→ **Work task**
Find the line that holds "Log-frequency spectrogram of a recording." in the material below. Output that line and each one after it exactly, but not the pictures.

--------------------

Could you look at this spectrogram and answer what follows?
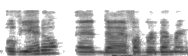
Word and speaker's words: Oviedo: oh by the way that kid you pronounce it oviedo and uh if i'm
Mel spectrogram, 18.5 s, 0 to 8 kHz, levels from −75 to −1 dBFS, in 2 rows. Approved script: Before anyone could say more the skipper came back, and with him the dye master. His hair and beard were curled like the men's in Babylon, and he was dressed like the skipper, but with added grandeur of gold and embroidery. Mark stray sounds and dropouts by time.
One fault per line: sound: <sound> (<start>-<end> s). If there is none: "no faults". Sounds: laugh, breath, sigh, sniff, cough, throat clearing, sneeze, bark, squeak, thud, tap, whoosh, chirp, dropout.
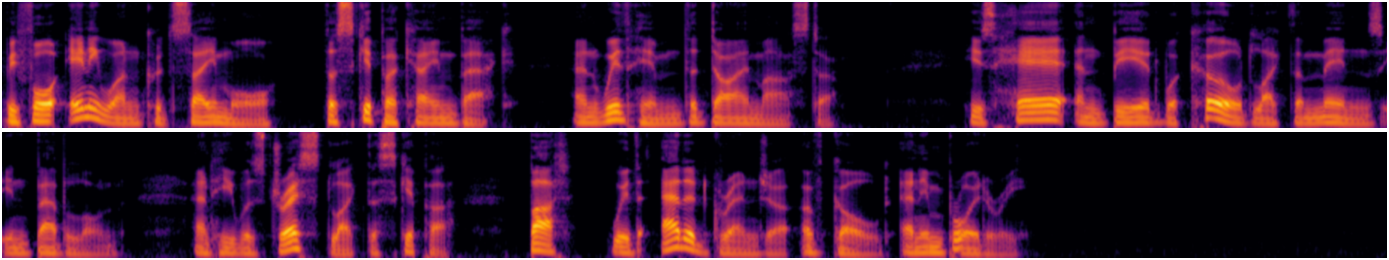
no faults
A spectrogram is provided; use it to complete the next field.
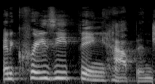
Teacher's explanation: She ends it at the end with a rising, falling intonation. Reduced. And a crazy thing happened.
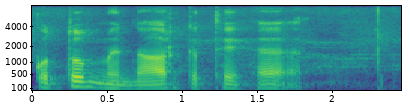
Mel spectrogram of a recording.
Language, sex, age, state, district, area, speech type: Punjabi, male, 45-60, Punjab, Amritsar, urban, read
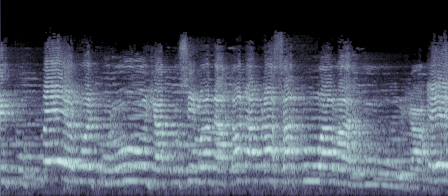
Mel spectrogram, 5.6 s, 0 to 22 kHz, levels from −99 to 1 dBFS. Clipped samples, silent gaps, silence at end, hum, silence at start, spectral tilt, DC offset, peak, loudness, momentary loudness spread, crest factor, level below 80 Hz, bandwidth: under 0.1%; none; 0 s; none; 0 s; -1 dB/octave; under 0.1%; -6 dBFS; -19 LUFS; 9 LU; 16 dB; -70 dBFS; 11 kHz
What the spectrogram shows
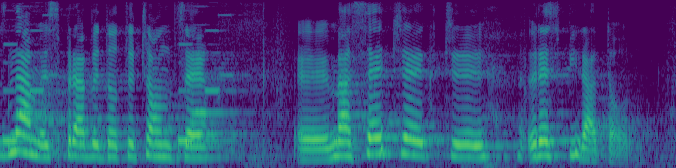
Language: Polish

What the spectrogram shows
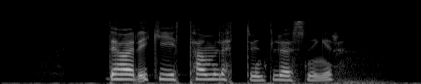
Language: Norwegian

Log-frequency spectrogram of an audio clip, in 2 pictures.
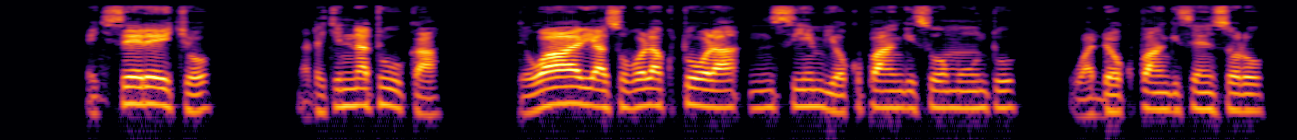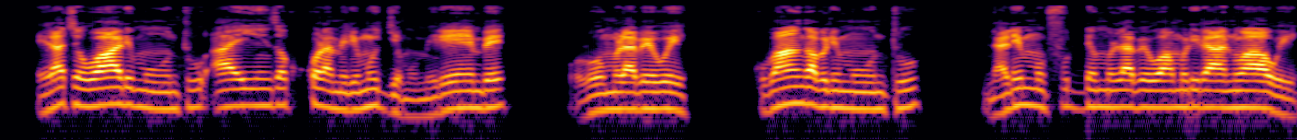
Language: Ganda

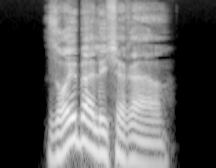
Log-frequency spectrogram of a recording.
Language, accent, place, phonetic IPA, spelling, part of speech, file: German, Germany, Berlin, [ˈzɔɪ̯bɐlɪçəʁɐ], säuberlicherer, adjective, De-säuberlicherer.ogg
- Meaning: inflection of säuberlich: 1. strong/mixed nominative masculine singular comparative degree 2. strong genitive/dative feminine singular comparative degree 3. strong genitive plural comparative degree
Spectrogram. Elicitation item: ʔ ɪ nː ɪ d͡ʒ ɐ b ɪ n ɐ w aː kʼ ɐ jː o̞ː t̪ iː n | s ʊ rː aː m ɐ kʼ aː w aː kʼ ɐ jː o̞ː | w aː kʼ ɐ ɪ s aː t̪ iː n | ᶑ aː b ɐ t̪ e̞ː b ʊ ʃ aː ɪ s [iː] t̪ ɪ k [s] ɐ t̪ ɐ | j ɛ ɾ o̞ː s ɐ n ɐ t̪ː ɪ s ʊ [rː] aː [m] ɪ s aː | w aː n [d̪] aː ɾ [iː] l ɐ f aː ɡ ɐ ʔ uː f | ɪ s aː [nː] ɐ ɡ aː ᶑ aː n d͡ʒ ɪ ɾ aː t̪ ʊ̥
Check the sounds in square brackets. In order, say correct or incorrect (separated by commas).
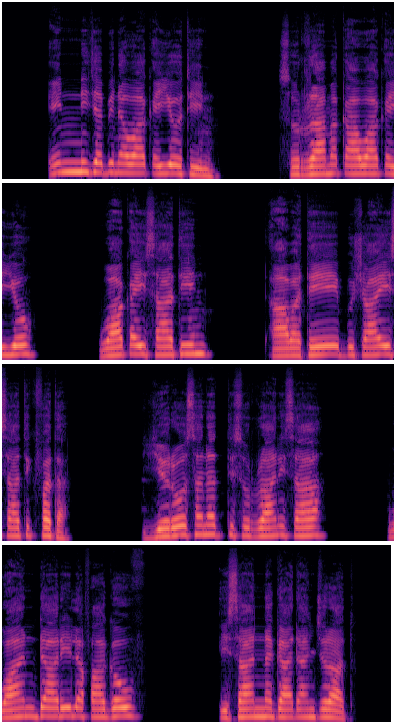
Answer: incorrect, incorrect, correct, incorrect, correct, correct, correct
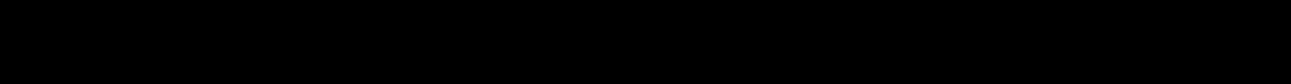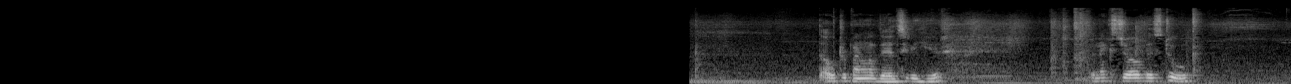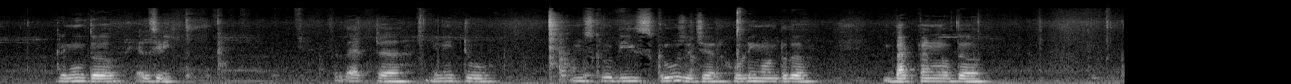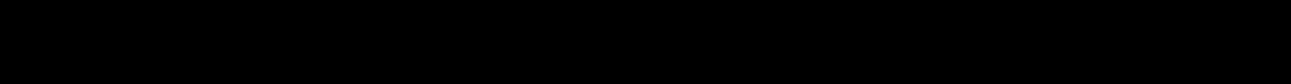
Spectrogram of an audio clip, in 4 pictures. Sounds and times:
Inside, small room: 19.8s - 37.1s
Speech: 21.1s - 22.5s, 23.7s - 25.0s, 26.4s - 27.8s, 29.2s - 34.0s, 34.6s - 35.8s.

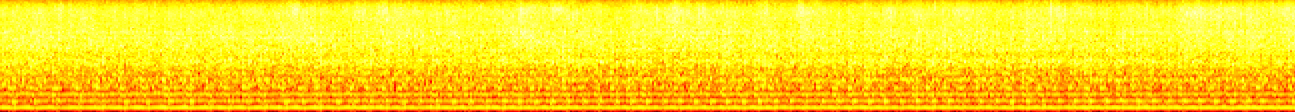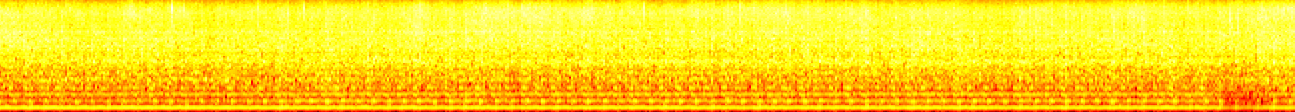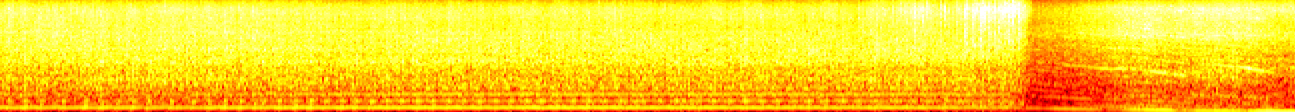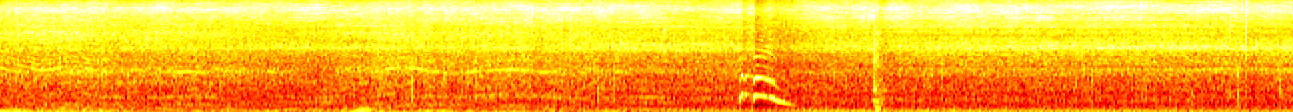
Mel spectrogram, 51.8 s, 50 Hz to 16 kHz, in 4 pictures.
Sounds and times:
Car: 0.0s - 51.7s.

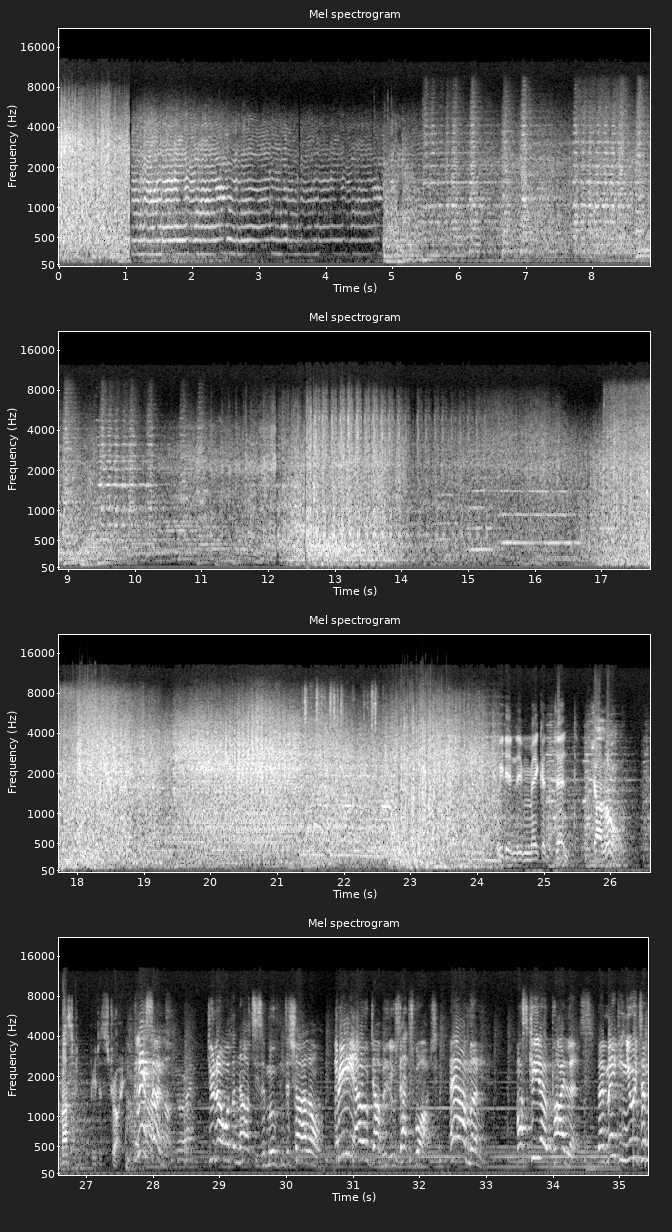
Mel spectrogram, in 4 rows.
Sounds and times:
Music: 0.1s - 18.3s, 23.5s - 35.4s.

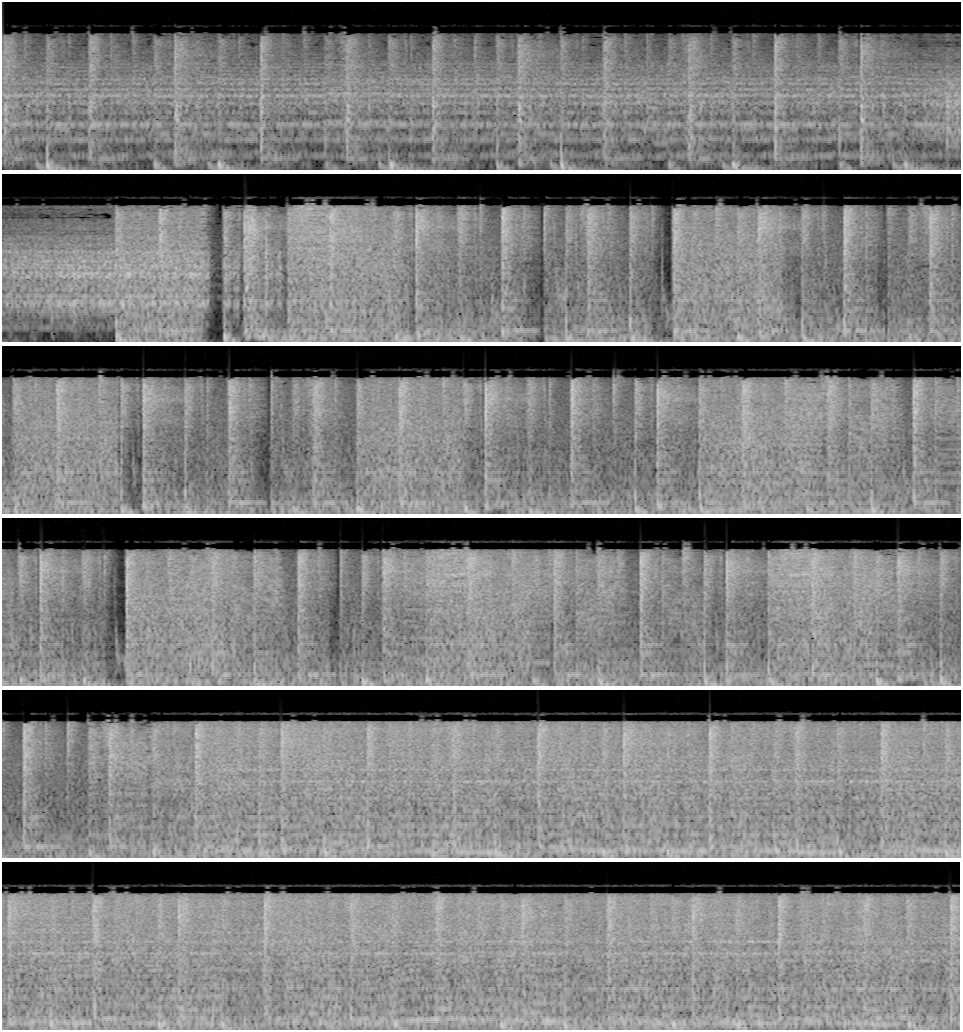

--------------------

→ **Output for this exercise**
Log-frequency spectrogram of a recording.
Language, accent, place, phonetic IPA, spelling, part of speech, file: German, Germany, Berlin, [ˈzɔɪ̯bɐlɪçəʁɐ], säuberlicherer, adjective, De-säuberlicherer.ogg
- Meaning: inflection of säuberlich: 1. strong/mixed nominative masculine singular comparative degree 2. strong genitive/dative feminine singular comparative degree 3. strong genitive plural comparative degree
Spectrogram. Elicitation item: ʔ ɪ nː ɪ d͡ʒ ɐ b ɪ n ɐ w aː kʼ ɐ jː o̞ː t̪ iː n | s ʊ rː aː m ɐ kʼ aː w aː kʼ ɐ jː o̞ː | w aː kʼ ɐ ɪ s aː t̪ iː n | ᶑ aː b ɐ t̪ e̞ː b ʊ ʃ aː ɪ s [iː] t̪ ɪ k [s] ɐ t̪ ɐ | j ɛ ɾ o̞ː s ɐ n ɐ t̪ː ɪ s ʊ [rː] aː [m] ɪ s aː | w aː n [d̪] aː ɾ [iː] l ɐ f aː ɡ ɐ ʔ uː f | ɪ s aː [nː] ɐ ɡ aː ᶑ aː n d͡ʒ ɪ ɾ aː t̪ ʊ̥
Check the sounds in square brackets. In order, say correct or incorrect (separated by commas).
Answer: incorrect, incorrect, correct, incorrect, correct, correct, correct
Spectrogram of an audio clip, in 4 pictures. Sounds and times:
Inside, small room: 19.8s - 37.1s
Speech: 21.1s - 22.5s, 23.7s - 25.0s, 26.4s - 27.8s, 29.2s - 34.0s, 34.6s - 35.8s.

Mel spectrogram, 51.8 s, 50 Hz to 16 kHz, in 4 pictures.
Sounds and times:
Car: 0.0s - 51.7s.

Mel spectrogram, in 4 rows.
Sounds and times:
Music: 0.1s - 18.3s, 23.5s - 35.4s.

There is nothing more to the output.